#### WHAT YOU HAVE TO DO
All of the data is to be written out again exactly, without the pictures.

Data excerpts:
########
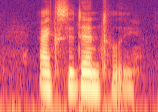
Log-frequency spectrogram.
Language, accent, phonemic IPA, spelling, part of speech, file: English, US, /ˌæk.sɪˈdɛnt(ə)li/, accidentally, adverb, En-us-accidentally.ogg
- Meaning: 1. In an accidental manner; by chance, unexpectedly 2. Unintentionally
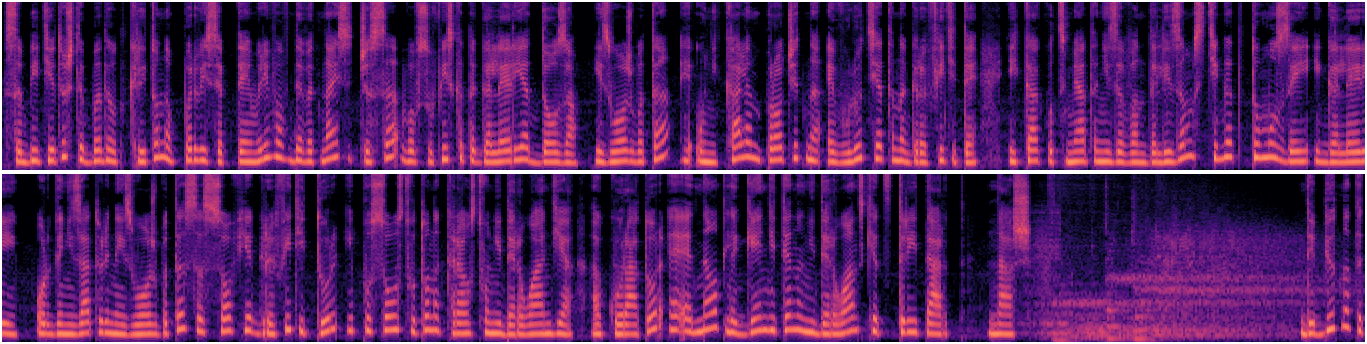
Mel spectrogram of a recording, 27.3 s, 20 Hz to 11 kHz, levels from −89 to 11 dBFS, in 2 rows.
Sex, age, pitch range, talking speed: female, 20-39, 195-250 Hz, 130 wpm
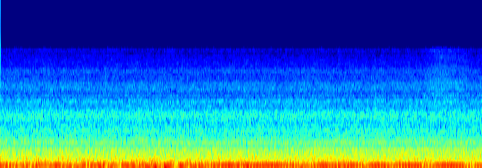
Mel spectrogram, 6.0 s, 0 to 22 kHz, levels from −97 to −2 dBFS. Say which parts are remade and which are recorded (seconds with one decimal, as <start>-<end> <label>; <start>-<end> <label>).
0.0-6.0 recorded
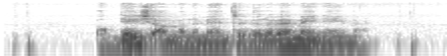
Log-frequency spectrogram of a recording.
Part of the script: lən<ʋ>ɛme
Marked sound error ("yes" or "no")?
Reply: no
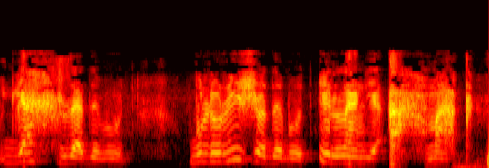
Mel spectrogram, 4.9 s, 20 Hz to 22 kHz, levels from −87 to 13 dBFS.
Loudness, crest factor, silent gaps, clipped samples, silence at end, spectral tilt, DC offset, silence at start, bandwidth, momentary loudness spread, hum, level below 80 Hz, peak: -19 LUFS; 18 dB; none; under 0.1%; 0.15 s; -1.5 dB/octave; under 0.1%; 0 s; 6.6 kHz; 14 LU; none; -62 dBFS; -4 dBFS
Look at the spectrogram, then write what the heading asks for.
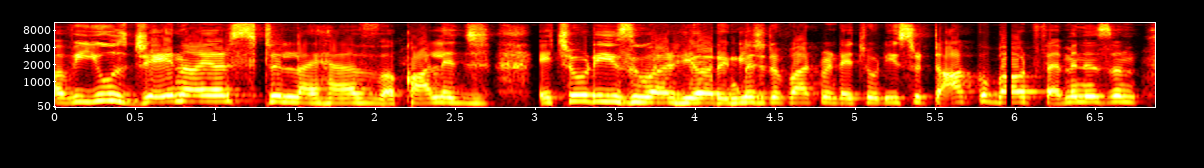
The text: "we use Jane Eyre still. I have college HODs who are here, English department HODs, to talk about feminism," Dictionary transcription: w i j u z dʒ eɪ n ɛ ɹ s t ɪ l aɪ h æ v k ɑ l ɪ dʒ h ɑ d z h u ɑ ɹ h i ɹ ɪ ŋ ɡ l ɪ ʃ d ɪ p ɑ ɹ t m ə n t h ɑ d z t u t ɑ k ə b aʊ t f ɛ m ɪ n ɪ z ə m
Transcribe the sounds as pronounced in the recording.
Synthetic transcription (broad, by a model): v i j u z dʒ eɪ n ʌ ɹ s t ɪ l aɪ h æ v k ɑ l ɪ dʒ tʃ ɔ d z h u ɑ ɹ h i ɹ ɪ ŋ ɡ l ɪ ʃ d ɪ p ɑ ɹ t m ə n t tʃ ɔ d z t u t ɑ k ə b aʊ t f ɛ m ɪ n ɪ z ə m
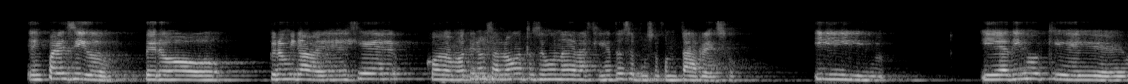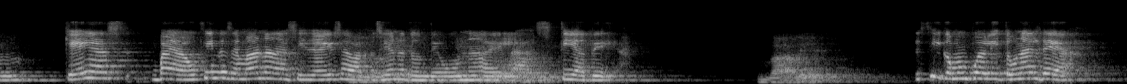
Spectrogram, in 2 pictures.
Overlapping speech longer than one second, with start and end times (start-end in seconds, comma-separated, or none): 14.7-16.7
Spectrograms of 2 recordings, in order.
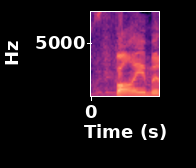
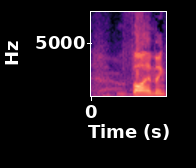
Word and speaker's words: Weimann: Aston Villa, they did have a chance here, and Weimann, I think that's how you pronounce it with a slight German accent. Weimann came close there with the header, but really just couldn't get it on target.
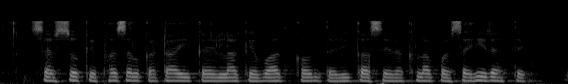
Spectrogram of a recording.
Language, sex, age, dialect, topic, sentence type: Magahi, female, 25-30, Southern, agriculture, question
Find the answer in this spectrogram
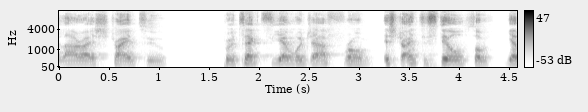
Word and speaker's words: Yemoja: Um, so a bit about the origin story of Oko, and this is where Yemoja or Yemaya, there's sort of more diaspora pronunciation.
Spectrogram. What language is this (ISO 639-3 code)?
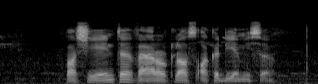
afr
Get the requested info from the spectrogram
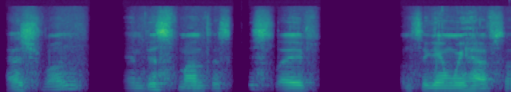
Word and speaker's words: Kislev: Did I pronounce that right? Kislev? – Yes.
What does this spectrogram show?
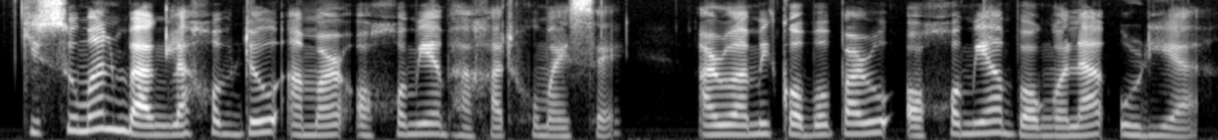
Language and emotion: Assamese, neutral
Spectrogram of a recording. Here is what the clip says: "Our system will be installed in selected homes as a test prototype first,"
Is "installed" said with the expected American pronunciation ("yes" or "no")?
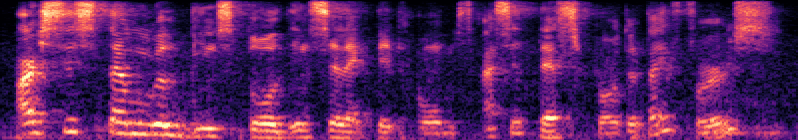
yes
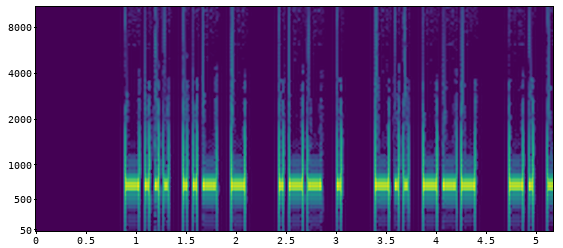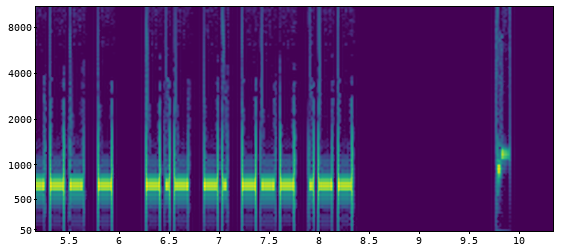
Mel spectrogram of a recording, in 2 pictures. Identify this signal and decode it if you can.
Morse code, heard as a keyed tone, about 25 wpm, 700 Hz. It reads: BUT WE DO NOT KNOW
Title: Sets of 5 Words Encore2 25wpm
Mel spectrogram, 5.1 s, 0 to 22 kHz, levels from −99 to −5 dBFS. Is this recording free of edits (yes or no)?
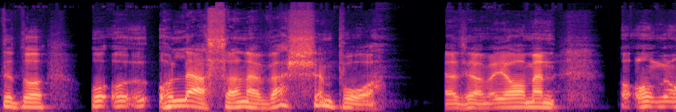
no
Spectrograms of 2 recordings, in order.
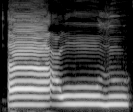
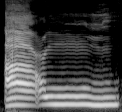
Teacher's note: Nah, jadi benar-benar terbuka ketika fathah.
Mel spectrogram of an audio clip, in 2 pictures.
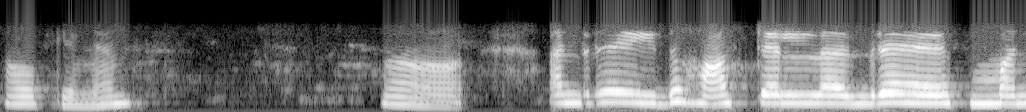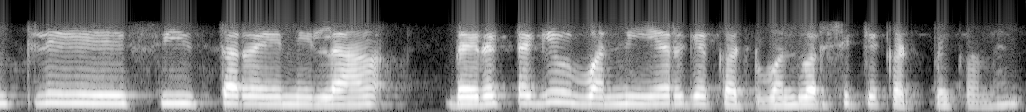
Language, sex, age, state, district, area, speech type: Kannada, female, 30-45, Karnataka, Bangalore Urban, urban, conversation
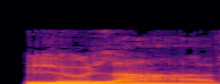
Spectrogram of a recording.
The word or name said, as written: lulav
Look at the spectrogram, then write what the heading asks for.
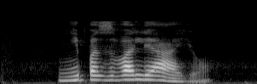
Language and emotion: Russian, angry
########
#### ANSWER FOR THIS EXERCISE
Log-frequency spectrogram.
Language, accent, phonemic IPA, spelling, part of speech, file: English, US, /ˌæk.sɪˈdɛnt(ə)li/, accidentally, adverb, En-us-accidentally.ogg
- Meaning: 1. In an accidental manner; by chance, unexpectedly 2. Unintentionally
Mel spectrogram of a recording, 27.3 s, 20 Hz to 11 kHz, levels from −89 to 11 dBFS, in 2 rows.
Sex, age, pitch range, talking speed: female, 20-39, 195-250 Hz, 130 wpm
Mel spectrogram, 6.0 s, 0 to 22 kHz, levels from −97 to −2 dBFS. Say which parts are remade and which are recorded (seconds with one decimal, as <start>-<end> <label>; <start>-<end> <label>).
0.0-6.0 recorded
Log-frequency spectrogram of a recording.
Part of the script: lən<ʋ>ɛme
Marked sound error ("yes" or "no")?
Reply: no
Mel spectrogram, 4.9 s, 20 Hz to 22 kHz, levels from −87 to 13 dBFS.
Loudness, crest factor, silent gaps, clipped samples, silence at end, spectral tilt, DC offset, silence at start, bandwidth, momentary loudness spread, hum, level below 80 Hz, peak: -19 LUFS; 18 dB; none; under 0.1%; 0.15 s; -1.5 dB/octave; under 0.1%; 0 s; 6.6 kHz; 14 LU; none; -62 dBFS; -4 dBFS
Look at the spectrogram, then write what the heading asks for.
The text: "we use Jane Eyre still. I have college HODs who are here, English department HODs, to talk about feminism," Dictionary transcription: w i j u z dʒ eɪ n ɛ ɹ s t ɪ l aɪ h æ v k ɑ l ɪ dʒ h ɑ d z h u ɑ ɹ h i ɹ ɪ ŋ ɡ l ɪ ʃ d ɪ p ɑ ɹ t m ə n t h ɑ d z t u t ɑ k ə b aʊ t f ɛ m ɪ n ɪ z ə m
Transcribe the sounds as pronounced in the recording.
Synthetic transcription (broad, by a model): v i j u z dʒ eɪ n ʌ ɹ s t ɪ l aɪ h æ v k ɑ l ɪ dʒ tʃ ɔ d z h u ɑ ɹ h i ɹ ɪ ŋ ɡ l ɪ ʃ d ɪ p ɑ ɹ t m ə n t tʃ ɔ d z t u t ɑ k ə b aʊ t f ɛ m ɪ n ɪ z ə m
Spectrogram, in 2 pictures.
Overlapping speech longer than one second, with start and end times (start-end in seconds, comma-separated, or none): 14.7-16.7
Spectrograms of 2 recordings, in order.
Word and speaker's words: Weimann: Aston Villa, they did have a chance here, and Weimann, I think that's how you pronounce it with a slight German accent. Weimann came close there with the header, but really just couldn't get it on target.
Spectrogram of a recording.
Language, sex, age, dialect, topic, sentence type: Magahi, female, 25-30, Southern, agriculture, question
Find the answer in this spectrogram
Word and speaker's words: Yemoja: Um, so a bit about the origin story of Oko, and this is where Yemoja or Yemaya, there's sort of more diaspora pronunciation.
Spectrogram. What language is this (ISO 639-3 code)?
afr
Get the requested info from the spectrogram
Word and speaker's words: Kislev: Did I pronounce that right? Kislev? – Yes.
What does this spectrogram show?
Language and emotion: Assamese, neutral
Spectrogram of a recording. Here is what the clip says: "Our system will be installed in selected homes as a test prototype first,"
Is "installed" said with the expected American pronunciation ("yes" or "no")?
yes
Mel spectrogram of a recording, in 2 pictures. Identify this signal and decode it if you can.
Morse code, heard as a keyed tone, about 25 wpm, 700 Hz. It reads: BUT WE DO NOT KNOW
Title: Sets of 5 Words Encore2 25wpm
Mel spectrogram, 5.1 s, 0 to 22 kHz, levels from −99 to −5 dBFS. Is this recording free of edits (yes or no)?
no
Spectrograms of 2 recordings, in order.
Teacher's note: Nah, jadi benar-benar terbuka ketika fathah.
Mel spectrogram of an audio clip, in 2 pictures.
Language, sex, age, state, district, area, speech type: Kannada, female, 30-45, Karnataka, Bangalore Urban, urban, conversation
Spectrogram of a recording.
The word or name said, as written: lulav
Look at the spectrogram, then write what the heading asks for.
Language and emotion: Russian, angry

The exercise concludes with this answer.